> PROBLEM TO SOLVE
Your task is to return exactly the lines that run from the one containing "Extract spoken text from spectrogram" through the end of the listing below, without any pictures.

> DATA FOR REVIEW
[Start of section]
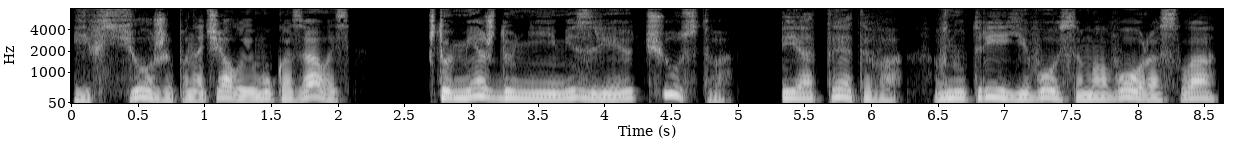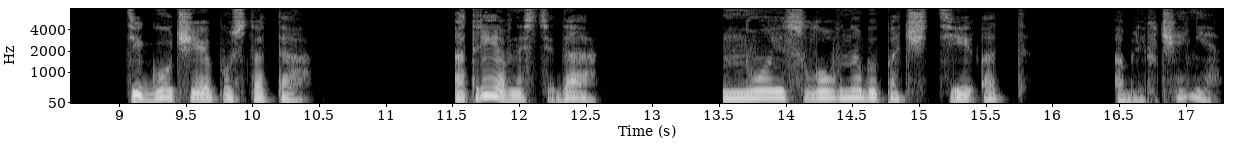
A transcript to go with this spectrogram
И все же поначалу ему казалось, что между ними зреют чувства, и от этого внутри его самого росла тягучая пустота. От ревности, да, но и словно бы почти от облегчения.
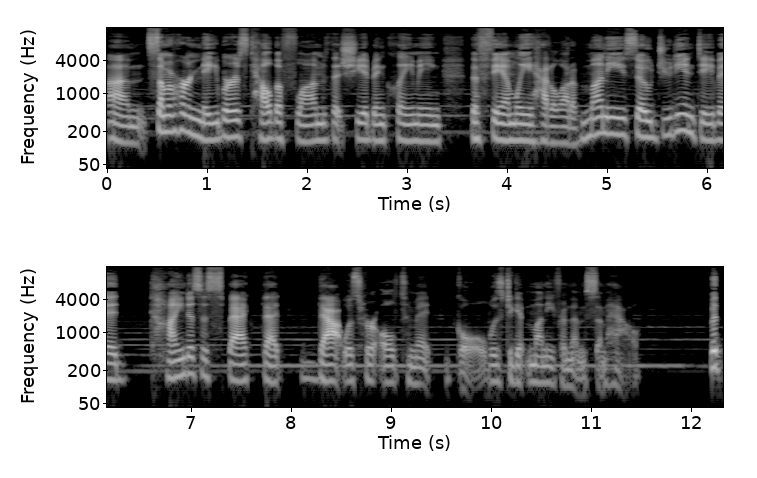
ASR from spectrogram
Um, some of her neighbors tell the Pflums that she had been claiming the family had a lot of money. So Judy and David kind of suspect that that was her ultimate goal was to get money from them somehow. But,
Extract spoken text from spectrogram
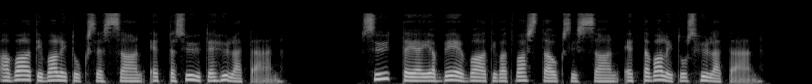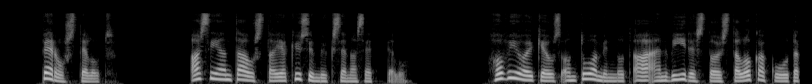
A vaati valituksessaan, että syyte hylätään. Syyttäjä ja B vaativat vastauksissaan, että valitus hylätään. Perustelut. Asian tausta ja kysymyksen asettelu. Hovioikeus on tuominnut AN 15. lokakuuta 2016-17.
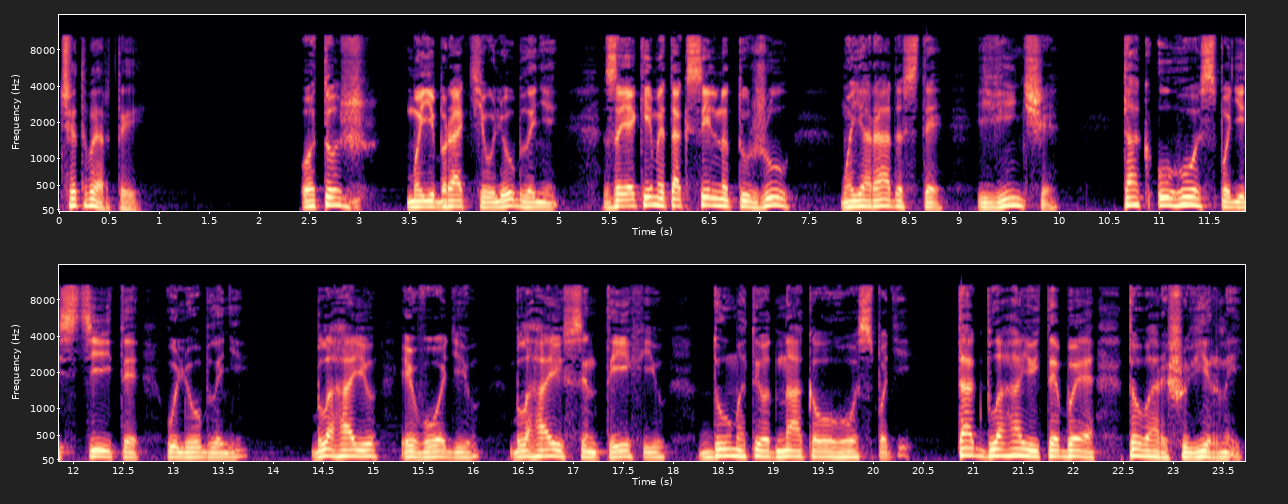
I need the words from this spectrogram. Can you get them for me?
четвертий. Отож, мої браття улюблені, за якими так сильно тужу, моя радосте й вінче, так у Господі стійте, улюблені. Благаю Еводію, благаю Синтихію, думати однаково, Господі. Так благаю й тебе, товаришу вірний.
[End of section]
> SOLUTION BELOW
Extract spoken text from spectrogram
A vaati valituksessaan, että syyte hylätään. Syyttäjä ja B vaativat vastauksissaan, että valitus hylätään. Perustelut. Asian tausta ja kysymyksen asettelu. Hovioikeus on tuominnut AN 15. lokakuuta 2016-17.
I need the words from this spectrogram. Can you get them for me?
четвертий. Отож, мої браття улюблені, за якими так сильно тужу, моя радосте й вінче, так у Господі стійте, улюблені. Благаю Еводію, благаю Синтихію, думати однаково, Господі. Так благаю й тебе, товаришу вірний.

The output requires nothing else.